4. Design Your E-newsletter to Be Attractive and Easy to Read: Using HTML rather than straight text is recommended. It allows you to format your message in an attractive way that’s compatible with your brand image, including using your typeface and colors. The layout should help organize content and make it easy for subscribers to find material of personal interest. Use a limited number of graphics to add visual appeal. Be consistent from issue to issue in the placement of name and contact information and the design layout. Make email and website addresses clickable.
5. Attend to the Details: Include a way for recipients to unsubscribe or opt-out. All requests to be added or deleted should be handled within five business days. Assure people that you won’t sell their names by including a link to your privacy statement. And make sure to include a copyright statement.
6. Make the Right First Impression: These days, if you don’t get it right upfront, your email will end up deleted before it’s even opened.

Include a real person’s name in the “from” line. Place your company or product name either there or in the subject line. Hone your subject line by making a pithy statement (30-40 characters including spaces, or 5-8 words) with a specific benefit. Personalize the e-newsletter, if possible. When a recipient’s name is not available, use a term such as colleague, subscriber or some other appropriate word. Ideally, you should conduct a small test of several subject lines to see which gets opened more often.

7. Increase Response Rates: The rates at which emails are opened vary greatly and depend on many factors, including the list and subject line. Timing can also play into response. The rule of thumb is to send B2B emails on Tuesday through Thursday between 10 AM and 3 PM. On the other hand, consumers may be more responsive if it’s sent in the evening or on weekends. However, it sometimes pays to stand out by breaking the rules. Test sending your e-newsletter on different days and at different times to see what works best for you.
8.
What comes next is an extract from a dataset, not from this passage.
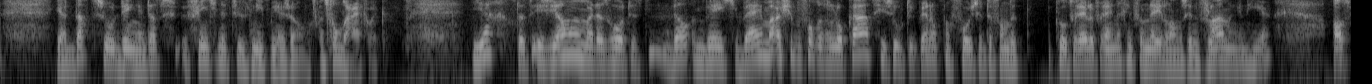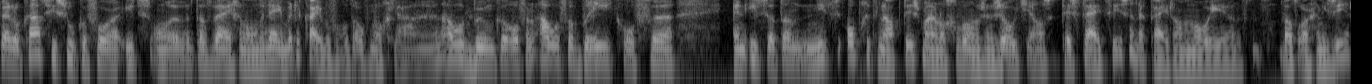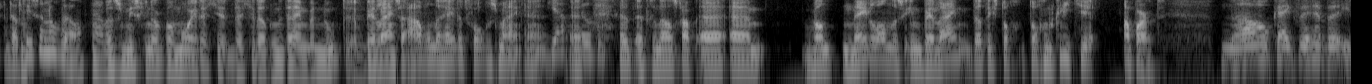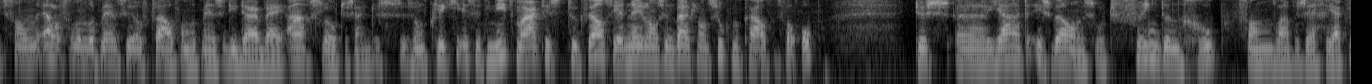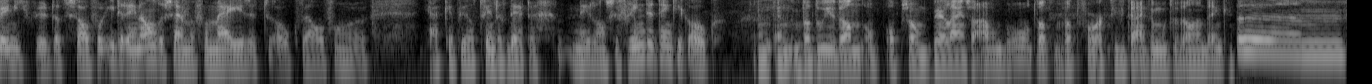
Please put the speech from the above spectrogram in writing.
ja, dat soort dingen, dat vind je natuurlijk niet meer zo. Het zonde eigenlijk. Ja, dat is jammer, maar dat hoort er wel een beetje bij. Maar als je bijvoorbeeld een locatie zoekt... ik ben ook nog voorzitter van de culturele vereniging van Nederlanders in Vlamingen hier. Als wij locaties zoeken voor iets dat wij gaan ondernemen... dan kan je bijvoorbeeld ook nog ja, een oude bunker of een oude fabriek... Of, uh, en iets dat dan niet opgeknapt is, maar nog gewoon zo'n zootje als het destijds is. En daar kan je dan mooi uh, wat organiseren. Dat is er nog wel. Ja, dat is misschien ook wel mooi dat je dat, je dat meteen benoemt. Eh, Berlijnse avonden heet het volgens mij. Hè? Ja, heel goed. Uh, het, het genootschap. Um, want Nederlanders in Berlijn, dat is toch, toch een kliekje apart. Nou, kijk, we hebben iets van 1100 mensen of 1200 mensen die daarbij aangesloten zijn. Dus zo'n klikje is het niet. Maar het is natuurlijk wel zo. Ja, Nederlands in het buitenland zoeken elkaar altijd wel op. Dus uh, ja, er is wel een soort vriendengroep van, laten we zeggen... ja, ik weet niet, dat zal voor iedereen anders zijn... maar voor mij is het ook wel voor... ja, ik heb hier al 20, 30 Nederlandse vrienden, denk ik ook. En, en wat doe je dan op, op zo'n Berlijnse avond bijvoorbeeld? Wat, wat voor activiteiten moeten we dan aan denken? Um,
Follow Up When and Where Appropriate: Provide a confirmation message whenever someone subscribes or unsubscribes. It’s not only courteous; it’s good business. Be prepared to handle inbound email responses and questions resulting from your e-newsletters. Follow-through is as important as the initial contact.

9. Test Before Sending: Before sending to the entire list, send to a small internal list to check everything. Is the e-newsletter formatted correctly? Are the right typefaces, type sizes and colors used? Are the graphics loading in the right size and location? Are all the HTML links working and linking to the correct URLs? Check spelling and grammar as well.
10. Calculate Your ROI: Determine the metrics upon which you will evaluate the performance of your e-newsletter. For example: open rate, click-through rate, subscribe/unsubscribe rates and conversion rates. Compare results by market segment. If possible, measure the revenue produced by subscribers before and after they subscribed.
Prepared by:

Geri Stengel, president of Stengel Solutions, a business strategist.  She can be reached at 212-362-3088 or E-mail

Copyright 2001 Stengel Solutions. All Rights Reserved.

Click Target for Top of Page

Contact Geri Stengel at
  212.362.3088 or E-mail

Overview | Services | Clients | Experience | Tips | Resources